Ballots, Bullets and Ballistic Missiles: It’s Election Time Again
It’s election time again. And pointedly, the political parties are pounding the pavement to persuade the public, push policies and prepare for parties, prestige and power—perchance they prevail. It all comes down to the ballots, and to be exact, to how many are cast for each candidate in the respective races. The essential purpose of a ballot is to enable a secret vote by members of a group who are selecting a candidate in an election, or, expressing their opinion about an issue.
Have you ever wondered why when we vote we “cast a ballot”? Why don’t we say instead that we mark or make a ballot? We don’t really throw the paper ballot we’ve marked. And in electronic voting machines, one doesn’t even have a paper ballot let alone anything to cast. You simply push a few buttons and you “cast your ballot”.
To understand why we use the well-known phrase, we need to recall some lesser known history. Words in a way are a lot like boxcars. If you take time to open them up, you will find they are filled with meaning and carry fascinating history. The words that support our electoral process have an interesting history. That’s true with the words vote and casting a ballot.
The word vote, for example derives from the Latin word votum that means “a vow, wish, promise to a god, solemn pledge, dedication”. Over time, this word has come to suggest that a member of group is expressing his or her wish that a potential leader be elected. It may even imply that one is promising or pledging support to that candidate’s leadership. That “wish” is expressed by a vote made by casting a ballot.

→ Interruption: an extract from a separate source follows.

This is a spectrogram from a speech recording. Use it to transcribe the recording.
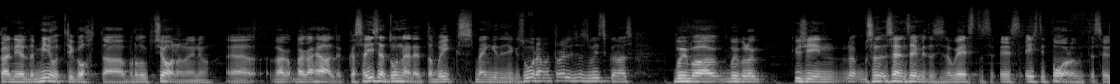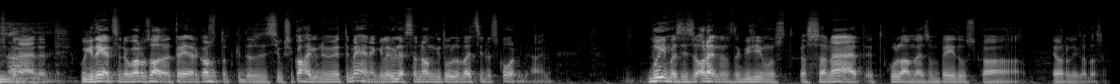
ka nii-öelda minuti kohta produktsioon on, on ju, väga-väga hea. kas sa ise tunned, et ta võiks mängida isegi suuremat rolli selles võistkonnas või ma võib-olla küsin no,, see on see, mida siis nagu Eestis, Eesti foorumites sa justkui No. näed, et kuigi tegelikult see on nagu arusaadav, et treener kasutabki teda siis niisuguse kahekümne minuti mehena, kelle ülesanne ongi tulla platsile skoori teha, onju. või ma siis arendan seda küsimust, kas sa näed, et Kullamäes on peidus ka Euroliiga tase?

To appreciate the development of voting by “casting a ballot”, think of such well-known words and phrases that use the word ball, as in baseball, basketball, football, volley ball, eight-ball, billiard balls. Our word “ball” seems to relate to an ancient Greek word palla which meant a ball. Interestingly, the Greek word to throw is ballo. The word origin of ‘ballot’ seems to have come to us from this early Greek origin through the Italian language that has the words ballotta and pallotta, which are diminutive words of the Italian word for ball, namely, palla.
So what does a ball, a little ball, a pallotta, have to do with voting? Well, it happens that from antiquity, small balls have been used in voting to provide a means of having a secret vote. Votes were taken by these pallottas or ballots when a white ball was privately cast or dropped into a container to indicate a yes vote or a black ball was dropped or cast into the container for a no vote.
This can also be observed in the Scriptures. The word for vote in the Greek New Testament is pséphos, meaning a small smooth stone or a pebble (Acts26:10; Revelation 2:17). Here it refers to a pebble or a small stone that was used in voting. As a white stone or pebble typically meant “yes” and a black stone or pebble meant “no”, we can understand where the concept of being “black balled” came from. While we cannot pursue it here, the words “ostracize” and “black balled” have a similar history relating to the ways negative votes were cast in antiquity.
But as we consider casting our ballots in the upcoming elections, while not so obvious, the word ballots, bullets and even ballistic missiles are connected too. A bullet is a moving shaped piece of metal discharged from a firearm. Thus, a bullet or the ammunition expelled from a gun barrel derives from an early French word that is the diminutive of the word boulle, which like the word from which we get the word ballot, means a “small ball”.
Abraham Lincoln knew well the powerful difference between casting a ballot and shooting a bullet. As the Civil War was impending, Lincoln said in his July 4th, 1861 Address to Congress, “…that ballots are the rightful and peaceful successors of bullets; and that when ballots have fairly and constitutionally decided, there can be no successful appeal back to bullets; that there can be no successful appeal except to ballots themselves, at succeeding elections. Such will be a great lesson of peace, … teaching all the folly of being the beginners of a war.”
Listening to Lincoln should remind us why casting our votes are so important. The alternative to peaceful elections by casting votes is the terror and horror of bullets. In fact, we need to remember that the “little balls” that are etymologically behind ballots and bullets are related as well to the not so little payloads of ballistic missiles, for the word “ballistic” shares with them the word “ball”. Ballistic relates to the construction and use of thrown objects and derives from that that Greek word “ballo”, meaning to throw.
So, here’s what’s at stake in this election and most national elections. Either we choose the peace of ballots or we face the danger of bullets. Either we vote with wisdom to sustain national and international order or we allow the chaos of conflict to devolve into more than bullets, perhaps even to ballistic missiles.
All said, cast your vote. But don’t “throw” away your vote. Think carefully, choose wisely and vote faithfully. Don’t let anyone “throw” an election. Be vigilant to preserve the sacred and remarkable privilege of casting a vote in secret as a vote for peace in public. Elect to vote this year and every year. Your little vote just might determine which kind of “little balls” will shape your future.